Social Security - New Regulations for Seafarers
Posted Dec. 2, 2011, 9:57 a.m.
By Bruce Maltwood
As we read in the press and hear on a daily basis of the reports of yacht boardings, arrests and investigations by customs and the fiscal police across the EU, our minds automatically draw to one subject, VAT and tax. There are however, other areas that require careful consideration, social security contributions being one of them. With so much tightening up of the rules, the clamping down on abusive tax practices, the new place of supply rules, pressure to be EU flagged to charter in the EU and more stringent policies regarding commercial charter operation, there seems to be no end to the raft of changes and interpretations. Few have noticed the stealth like approach of the new EU social security regulations that have somehow remained under the radar to the marine industry since their inception back in 2004. As highlighted on numerous occasions including the recent UK emergency budget there is an ever growing problem as life expectancy and demands on social services increase far outweighing the revenue that is generated through social security contributions. Changes were inevitable in an attempt to balance the flow in, and out, and these regulations are one of the first steps to achieve this.
A Brief History
The first EU regulation no 1408/71 on the application of social security schemes was implemented back on 14th June 1971 with amendments and updates encompassing numerous changes in legislation at both Community and also national level resulting in complex and lengthy rules that were extremely hard to interpret and difficult for members to enforce.
A thorough revision of the rules and regulations was required in order to enable citizens to exercise their right to move freely within the European Union by guaranteeing that they are not disadvantaged in terms of social security. The new regulation 883/2004 (known as “the basic regulation”) was adopted in 2004, coming into force after agreement of the Implementation Regulations. The European parliament reached this agreement on the Implementation Regulations in 2009 under agreement 987/2009 with entry into force then scheduled for March 2010, this date was then pushed back to May 2010.
These regulations were designed to co-ordinate, simplify, accelerate and digitise the social security systems of the European Community with text also having relevance for the EEA and for Switzerland. One word that has not been associated with the EU, even though it was supposed to be the cornerstone of the foundations that the EU was built on, is harmonisation. These new social security regulations are one of the first signs of harmonisation across the EU with a pan European database to boot. The new regulations aim to simplify understanding but as with most areas of our industry, a number of grey areas also arise with it.
How Do The Rules Affect Us
The new regulations have a major effect on both employers/owners and crew members. “The activity of employment normally pursued on board a vessel at sea flying the flag of a Member State shall be deemed to be an activity pursued in the said member state”. In simple terms, if your yacht flies an EU flag you need to consider employer contributions and employee deductions to that flag state as that is where the crew member is deemed to have pursued a gainful activity (lex loci laboris).

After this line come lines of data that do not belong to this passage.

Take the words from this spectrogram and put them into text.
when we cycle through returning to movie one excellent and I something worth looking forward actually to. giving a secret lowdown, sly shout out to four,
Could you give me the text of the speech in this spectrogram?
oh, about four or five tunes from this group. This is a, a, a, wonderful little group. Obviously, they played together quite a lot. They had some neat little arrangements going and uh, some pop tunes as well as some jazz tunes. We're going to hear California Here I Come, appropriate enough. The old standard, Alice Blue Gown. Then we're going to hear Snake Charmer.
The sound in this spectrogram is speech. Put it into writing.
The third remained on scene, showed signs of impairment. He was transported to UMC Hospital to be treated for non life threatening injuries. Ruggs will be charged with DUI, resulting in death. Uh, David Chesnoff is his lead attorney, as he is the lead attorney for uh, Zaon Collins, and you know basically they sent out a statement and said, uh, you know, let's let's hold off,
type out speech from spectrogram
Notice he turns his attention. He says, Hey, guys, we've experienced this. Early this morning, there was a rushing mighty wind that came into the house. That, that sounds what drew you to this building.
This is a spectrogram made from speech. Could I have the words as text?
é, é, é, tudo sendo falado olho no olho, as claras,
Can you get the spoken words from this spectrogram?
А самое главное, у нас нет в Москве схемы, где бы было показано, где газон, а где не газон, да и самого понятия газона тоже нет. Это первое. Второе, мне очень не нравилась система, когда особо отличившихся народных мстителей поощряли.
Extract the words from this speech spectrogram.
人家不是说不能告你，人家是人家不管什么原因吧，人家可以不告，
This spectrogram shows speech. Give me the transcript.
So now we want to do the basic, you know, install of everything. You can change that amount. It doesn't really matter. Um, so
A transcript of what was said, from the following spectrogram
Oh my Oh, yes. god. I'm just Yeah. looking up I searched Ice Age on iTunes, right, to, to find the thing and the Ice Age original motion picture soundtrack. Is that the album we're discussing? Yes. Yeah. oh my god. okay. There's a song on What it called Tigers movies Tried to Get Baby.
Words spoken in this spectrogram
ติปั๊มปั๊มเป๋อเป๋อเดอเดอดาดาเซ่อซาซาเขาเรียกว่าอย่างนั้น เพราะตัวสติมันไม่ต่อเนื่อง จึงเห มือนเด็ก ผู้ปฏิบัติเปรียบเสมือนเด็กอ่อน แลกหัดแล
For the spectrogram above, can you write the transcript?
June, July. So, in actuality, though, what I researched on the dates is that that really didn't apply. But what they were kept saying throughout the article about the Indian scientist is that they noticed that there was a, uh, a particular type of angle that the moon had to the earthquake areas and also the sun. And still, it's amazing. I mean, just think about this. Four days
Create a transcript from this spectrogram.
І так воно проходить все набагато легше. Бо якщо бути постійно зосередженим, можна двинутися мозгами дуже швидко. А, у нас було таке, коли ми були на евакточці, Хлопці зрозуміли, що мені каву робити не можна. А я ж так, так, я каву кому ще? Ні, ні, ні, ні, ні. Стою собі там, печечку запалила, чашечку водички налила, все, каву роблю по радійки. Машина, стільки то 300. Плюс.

One exception to this is if the crew member is resident in the same Member State as the remunerator then that crew member will be subject to the legislation of the said Member state. There are therefore two possible triggers being EU employer and EU remunerator remembering also that as previously mentioned, the text has relevance to EEA and Switzerland. The above mentioned pressure to flag EU for charter therefore pushes those yachts that previously had no concern or consideration for contributions straight into the mouth of the social security net.
These regulations apply to EU resident crew which is where the grey area comes in. A large number of factors could contribute to whether a crew member is considered an EU resident for the purposes of this legislation including property owned, length of time a yacht is remaining in one port, time spent living in crew quarters ashore to name a few. When a yacht takes on a new crew member, does the yacht owner/employer clearly know where the crew member is resident?, if the residency of a crew member changes while under employment do you know if and when they possibly give rise to a social security obligation?. This social security obligation is not just for the crew members’ deductions but also for employers contributions which could add a large percentage to the payroll. The administration of the various contributions will also be a cost to consider with a possible three variances to the salary calculations for your crew and contributions/deductions needing to be filed with the relevant member states.

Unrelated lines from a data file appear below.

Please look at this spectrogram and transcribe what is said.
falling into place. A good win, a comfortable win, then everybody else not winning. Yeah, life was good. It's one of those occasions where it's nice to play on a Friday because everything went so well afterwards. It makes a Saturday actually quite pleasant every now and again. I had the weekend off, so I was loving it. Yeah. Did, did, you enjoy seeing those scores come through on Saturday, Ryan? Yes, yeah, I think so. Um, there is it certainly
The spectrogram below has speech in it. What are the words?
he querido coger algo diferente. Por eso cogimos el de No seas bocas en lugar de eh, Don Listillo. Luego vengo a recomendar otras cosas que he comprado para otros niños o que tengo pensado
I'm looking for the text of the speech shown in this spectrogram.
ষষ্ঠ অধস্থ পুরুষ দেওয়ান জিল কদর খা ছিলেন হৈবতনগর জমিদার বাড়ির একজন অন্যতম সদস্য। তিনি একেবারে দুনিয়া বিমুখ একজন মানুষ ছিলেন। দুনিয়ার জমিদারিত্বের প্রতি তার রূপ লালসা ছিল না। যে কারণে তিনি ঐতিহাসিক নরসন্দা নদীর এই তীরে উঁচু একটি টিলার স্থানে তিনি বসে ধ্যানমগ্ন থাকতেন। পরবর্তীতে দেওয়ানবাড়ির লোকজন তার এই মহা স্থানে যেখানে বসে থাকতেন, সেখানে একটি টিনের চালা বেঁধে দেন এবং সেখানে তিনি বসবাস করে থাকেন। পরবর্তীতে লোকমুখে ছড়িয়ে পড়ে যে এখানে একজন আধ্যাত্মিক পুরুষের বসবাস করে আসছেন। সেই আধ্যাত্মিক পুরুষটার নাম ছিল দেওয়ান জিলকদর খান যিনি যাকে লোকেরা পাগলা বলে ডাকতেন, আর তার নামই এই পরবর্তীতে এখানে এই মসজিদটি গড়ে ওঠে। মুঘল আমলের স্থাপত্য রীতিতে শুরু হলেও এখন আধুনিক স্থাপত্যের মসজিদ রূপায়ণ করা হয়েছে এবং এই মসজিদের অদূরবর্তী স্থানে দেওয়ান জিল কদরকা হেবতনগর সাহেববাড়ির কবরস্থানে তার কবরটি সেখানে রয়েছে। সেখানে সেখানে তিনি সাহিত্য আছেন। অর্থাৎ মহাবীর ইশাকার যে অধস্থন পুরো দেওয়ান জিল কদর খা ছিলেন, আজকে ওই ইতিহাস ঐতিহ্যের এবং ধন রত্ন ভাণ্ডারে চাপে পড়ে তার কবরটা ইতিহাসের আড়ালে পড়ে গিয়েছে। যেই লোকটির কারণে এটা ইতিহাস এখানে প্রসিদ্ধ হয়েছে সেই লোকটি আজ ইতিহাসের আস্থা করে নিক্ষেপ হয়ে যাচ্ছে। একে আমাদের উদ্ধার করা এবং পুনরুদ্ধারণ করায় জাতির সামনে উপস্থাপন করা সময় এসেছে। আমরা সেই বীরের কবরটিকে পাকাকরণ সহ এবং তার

The legislation stipulates that all persons residing in the territory of any Member State are subject to the same obligations and enjoy the same benefits under the legislation of any Member State as the nationals of that State. While the original Regulation 1408/71 applied the principle of equal treatment to persons residing in the Member State, this prior condition is no longer required. These Regulations encompass all the usual areas of social security including unemployment benefits, family benefits, death grants, accidents at work, maternity, retirement and pre-retirement benefits. The principle of aggregation means that a crew member can add together his periods of employment in different member states in order to meet any required qualifying years. Periods of employment in a number of EU countries can therefore be added together to meet any qualifying period in the crew members Member state of residency irrespective of the contribution levels in that Member state.

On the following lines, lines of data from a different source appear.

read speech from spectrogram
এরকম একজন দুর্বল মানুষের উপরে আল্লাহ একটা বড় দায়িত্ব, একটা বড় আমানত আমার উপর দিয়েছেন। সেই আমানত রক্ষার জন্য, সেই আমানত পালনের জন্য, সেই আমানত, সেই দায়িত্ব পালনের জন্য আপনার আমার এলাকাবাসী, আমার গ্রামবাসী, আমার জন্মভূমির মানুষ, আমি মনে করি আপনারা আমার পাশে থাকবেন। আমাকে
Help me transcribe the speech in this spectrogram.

The Regulations do assist the clarification of the rules on social security for crew and is a step forward by providing the rights and benefits that any EU resident employee should be entitled to. As with most regulations however, although it attempts to clarify what is a confusing and disjointed issue, it has created its own set of problems and anomalies for employers and owners to try to decipher for themselves. With further regulations surrounding crew employment on the horizon including ILO/MLC who knows what the future holds. One thing is for sure though, it will not stand still for long.
Sarnia Crew Services Limited